**WORK INSTRUCTIONS:** Beginning with the line that holds "Title: DXCC-100 Call", copy each line to the end of the records exactly, except the pictures.

**INFORMATION GIVEN:**
== Segment start ==

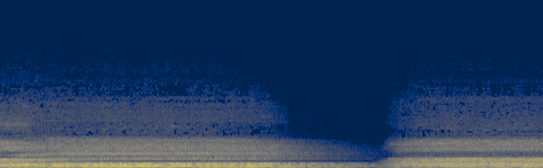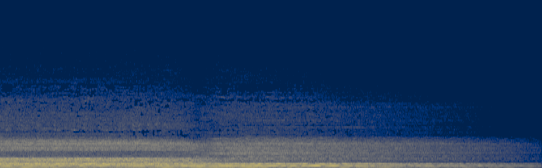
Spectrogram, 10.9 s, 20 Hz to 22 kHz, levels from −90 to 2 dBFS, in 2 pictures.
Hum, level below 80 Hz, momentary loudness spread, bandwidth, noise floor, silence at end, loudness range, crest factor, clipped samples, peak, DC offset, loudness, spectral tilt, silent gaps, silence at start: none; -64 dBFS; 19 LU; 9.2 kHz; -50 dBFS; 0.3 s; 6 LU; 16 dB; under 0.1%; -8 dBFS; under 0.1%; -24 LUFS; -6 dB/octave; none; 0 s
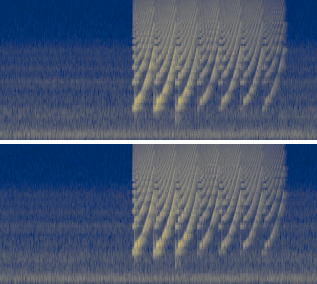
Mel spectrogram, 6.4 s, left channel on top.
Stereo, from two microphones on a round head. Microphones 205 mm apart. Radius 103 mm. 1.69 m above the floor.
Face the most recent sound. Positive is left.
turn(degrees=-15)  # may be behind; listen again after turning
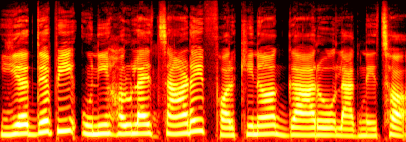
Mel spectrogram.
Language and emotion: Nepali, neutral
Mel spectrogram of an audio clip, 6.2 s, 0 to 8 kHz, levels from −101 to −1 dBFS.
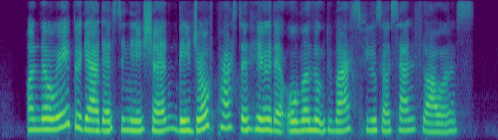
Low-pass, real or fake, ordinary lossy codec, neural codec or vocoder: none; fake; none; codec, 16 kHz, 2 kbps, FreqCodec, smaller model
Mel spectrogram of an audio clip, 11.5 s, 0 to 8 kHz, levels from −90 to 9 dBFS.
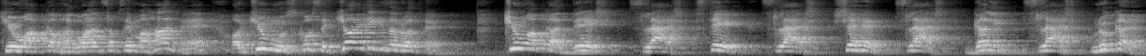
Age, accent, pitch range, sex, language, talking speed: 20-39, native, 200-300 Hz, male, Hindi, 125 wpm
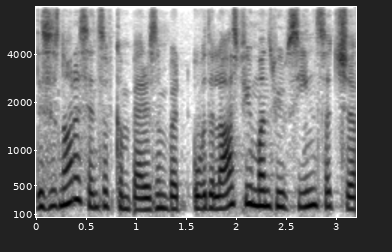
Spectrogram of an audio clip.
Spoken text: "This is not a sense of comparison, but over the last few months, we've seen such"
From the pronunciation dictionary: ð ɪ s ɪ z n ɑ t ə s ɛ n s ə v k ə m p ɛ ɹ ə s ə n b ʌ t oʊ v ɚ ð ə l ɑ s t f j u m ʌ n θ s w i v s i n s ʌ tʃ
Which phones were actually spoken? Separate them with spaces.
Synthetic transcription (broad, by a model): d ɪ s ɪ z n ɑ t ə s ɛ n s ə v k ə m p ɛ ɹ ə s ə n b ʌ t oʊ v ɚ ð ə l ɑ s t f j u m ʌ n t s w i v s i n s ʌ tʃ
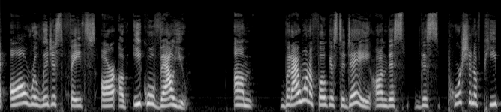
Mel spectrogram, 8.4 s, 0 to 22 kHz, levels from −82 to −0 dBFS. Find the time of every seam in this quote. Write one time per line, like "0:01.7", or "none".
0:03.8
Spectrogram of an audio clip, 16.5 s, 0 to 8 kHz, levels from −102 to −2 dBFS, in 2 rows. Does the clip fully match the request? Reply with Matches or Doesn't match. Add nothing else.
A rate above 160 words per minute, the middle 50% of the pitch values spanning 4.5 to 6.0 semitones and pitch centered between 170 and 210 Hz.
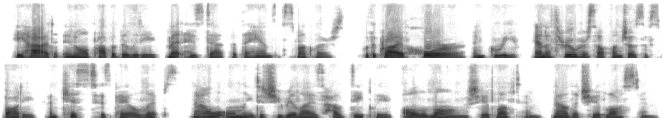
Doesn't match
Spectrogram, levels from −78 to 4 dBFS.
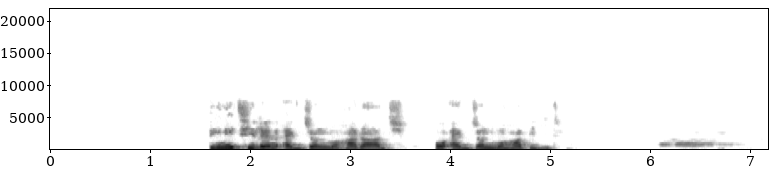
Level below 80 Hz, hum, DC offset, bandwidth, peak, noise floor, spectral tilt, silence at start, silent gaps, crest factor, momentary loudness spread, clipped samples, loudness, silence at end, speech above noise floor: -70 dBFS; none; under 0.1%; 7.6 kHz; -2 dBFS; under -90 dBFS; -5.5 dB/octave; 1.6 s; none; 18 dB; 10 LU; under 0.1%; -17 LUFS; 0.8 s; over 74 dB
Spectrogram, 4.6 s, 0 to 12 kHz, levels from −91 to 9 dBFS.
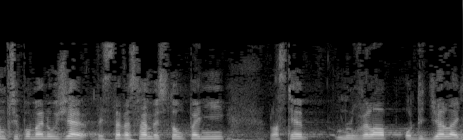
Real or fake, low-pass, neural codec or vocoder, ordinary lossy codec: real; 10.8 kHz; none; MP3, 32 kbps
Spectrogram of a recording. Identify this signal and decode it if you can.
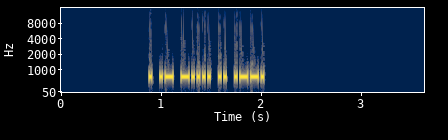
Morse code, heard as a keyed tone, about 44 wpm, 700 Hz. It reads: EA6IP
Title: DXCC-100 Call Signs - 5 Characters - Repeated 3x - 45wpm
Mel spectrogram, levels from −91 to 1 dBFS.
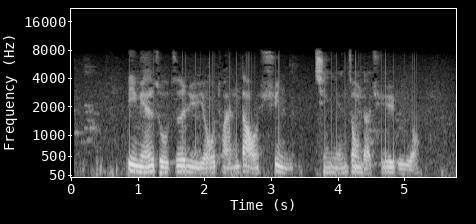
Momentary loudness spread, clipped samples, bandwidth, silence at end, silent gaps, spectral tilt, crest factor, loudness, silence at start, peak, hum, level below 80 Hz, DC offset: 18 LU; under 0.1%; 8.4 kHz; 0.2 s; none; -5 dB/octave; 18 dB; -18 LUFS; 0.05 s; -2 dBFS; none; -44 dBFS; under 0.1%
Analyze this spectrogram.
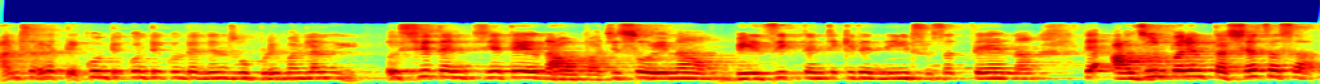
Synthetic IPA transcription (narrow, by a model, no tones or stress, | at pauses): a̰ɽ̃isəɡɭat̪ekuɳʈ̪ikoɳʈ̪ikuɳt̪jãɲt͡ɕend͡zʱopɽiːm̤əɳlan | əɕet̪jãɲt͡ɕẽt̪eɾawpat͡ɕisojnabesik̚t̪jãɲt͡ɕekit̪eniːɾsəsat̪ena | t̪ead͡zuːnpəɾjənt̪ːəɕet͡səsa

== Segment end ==

**EXERCISE ANSWER:**
Title: DXCC-100 Call Signs - 5 Characters - Repeated 3x - 45wpm
Mel spectrogram, levels from −91 to 1 dBFS.
Momentary loudness spread, clipped samples, bandwidth, silence at end, silent gaps, spectral tilt, crest factor, loudness, silence at start, peak, hum, level below 80 Hz, DC offset: 18 LU; under 0.1%; 8.4 kHz; 0.2 s; none; -5 dB/octave; 18 dB; -18 LUFS; 0.05 s; -2 dBFS; none; -44 dBFS; under 0.1%
Analyze this spectrogram.
Synthetic IPA transcription (narrow, by a model, no tones or stress, | at pauses): a̰ɽ̃isəɡɭat̪ekuɳʈ̪ikoɳʈ̪ikuɳt̪jãɲt͡ɕend͡zʱopɽiːm̤əɳlan | əɕet̪jãɲt͡ɕẽt̪eɾawpat͡ɕisojnabesik̚t̪jãɲt͡ɕekit̪eniːɾsəsat̪ena | t̪ead͡zuːnpəɾjənt̪ːəɕet͡səsa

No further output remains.